Remember that Time is Valuable!

People often asked me where I found the time to throw a DIY party as a full time working mom. If there’s one thing motherhood has taught me, it’s time management. When “free time” is scarce, I made sure the it was used efficiently by focusing on my strengths and what made me happy; everything else was a distraction.

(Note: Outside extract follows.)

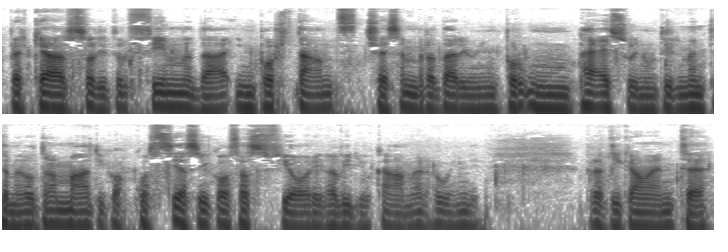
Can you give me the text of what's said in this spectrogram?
perché al solito il film dà importanza, cioè sembra dare un, impor- un peso inutilmente melodrammatico a qualsiasi cosa sfiori la videocamera, quindi praticamente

Crafting is supposed to be fun and therapeutic and I intend to keep it that way!